An NHL pioneer says he’s retiring the hopes of working to bring to light a problem plaguing remote First Nations.
Jordin Tootoo has seen the suicide epidemic in remote Indigenous communities firsthand.
In August 2002, Tootoo was about to begin his final season as a Brandon Wheat King after being drafted by the Nashville Predators when his older brother Terence died by suicide at the age of 22.
That’s one of the reasons why, 16 years later, Tootoo is stepping away from professional hockey to try and provide a solution to the crisis.
“This is an epidemic that we need to put a standstill to. The process is going to take time,” Tootoo said on the CJOB Sports Show Friday night.
“For me to give back and to reach out to a lot of people who are struggling, I’ve been there. I’ve been on the dark side, but there’s always light at the end of the tunnel. In order for life to change, you have to be willing to accept hard times and keep moving forward.”
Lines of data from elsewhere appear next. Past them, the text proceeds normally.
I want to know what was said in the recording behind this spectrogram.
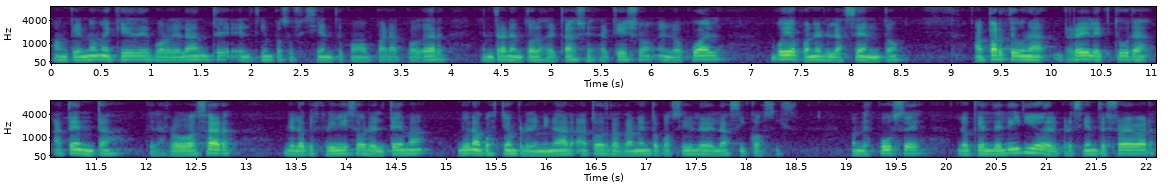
aunque no me quede por delante el tiempo suficiente como para poder entrar en todos los detalles de aquello en lo cual voy a poner el acento, aparte de una relectura atenta, que les ruego hacer, de lo que escribí sobre el tema de una cuestión preliminar a todo tratamiento posible de la psicosis donde expuse lo que el delirio del presidente Schreber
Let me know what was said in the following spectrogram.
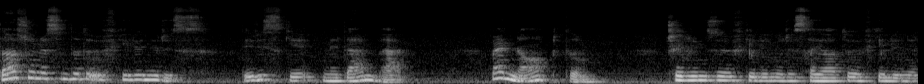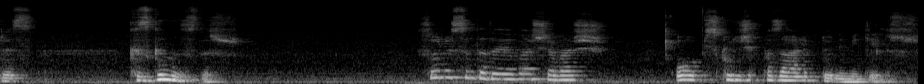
Daha sonrasında da öfkeleniriz. Deriz ki neden ben? Ben ne yaptım? Çevremize öfkeleniriz, hayata öfkeleniriz. Kızgınızdır. Sonrasında da yavaş yavaş o psikolojik pazarlık dönemi gelir.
Tootoo’s journey to become the first Inuk NHLer was a very unlikely one. Born in Churchill, Manitoba, in 1983, he spent his formative years in Rankin Inlet, Nunavut — a place he makes sure to get back to as often as he can.
“For a lot of these kids, in order to succeed in life when you grow up in an isolated community, sometimes you have to leave home knowing that home is always going to be home,” Tootoo explained. “It’s okay to leave to pursue your goals and your dreams. That’s part of the sacrifice.”
After playing AAA bantam in Alberta, he began his Wheat Kings career in 1999, and in 220 regular season games in Brandon, Tootoo tallied 93 goals, 116 assists and a whopping 874 penalty minutes.
“This is where my hockey career really took off,” Tootoo said. “Having the opportunity to be guided as a young hockey player by Kelly McCrimmon and the whole Wheat Kings organization, I have a lot of great memories.”
Tootoo chose Brandon as the location to announce his retirement from the NHL after 13 seasons, 161 points and 1,010 penalty minutes.
He hasn’t played a game since the 2017 playoffs with Chicago, but he felt now was the time to make it official.
“I’m at peace with myself. As a kid, I never envisioned my career being this long. I didn’t envision myself being a role model for the Indigenous communities,” Tootoo said.
“My goal was to do whatever it took to make it to the NHL. Being the first Inuk to put on a National Hockey League jersey was a huge honour. Every time I get back to the Keystone Centre and smell the cow poop when you walk into the arena, it brings back a lot of great memories. It’s just come full circle.”
Tootoo’s journey to get to where he is today has been filled with obstacles. Alcoholism was an issue in his family, and it stayed with him into his time in the NHL until he voluntarily entered the league’s substance abuse program in 2010.
He now has two daughters, and considers being a strong model for them among his top priorities.
“I’ve been sober for almost eight years,” Tootoo said. “It’s about changing the cycle for my family. That’s how it starts, and it’s just one step at a time. It takes time, things don’t happen overnight. It’s a hard process, but that’s part of life.”
Tootoo established the Team Tootoo Foundation during his career to help raise awareness for suicide prevention. He spends time in many remote communities, holding hockey camps and trying to change the culture.
“It’s part of Canada that a lot of people struggle with mental health and addiction, suicide, these issues are a national epidemic. I feel that, at this point in my life, it’s my calling to give back to a lot of these remote communities.”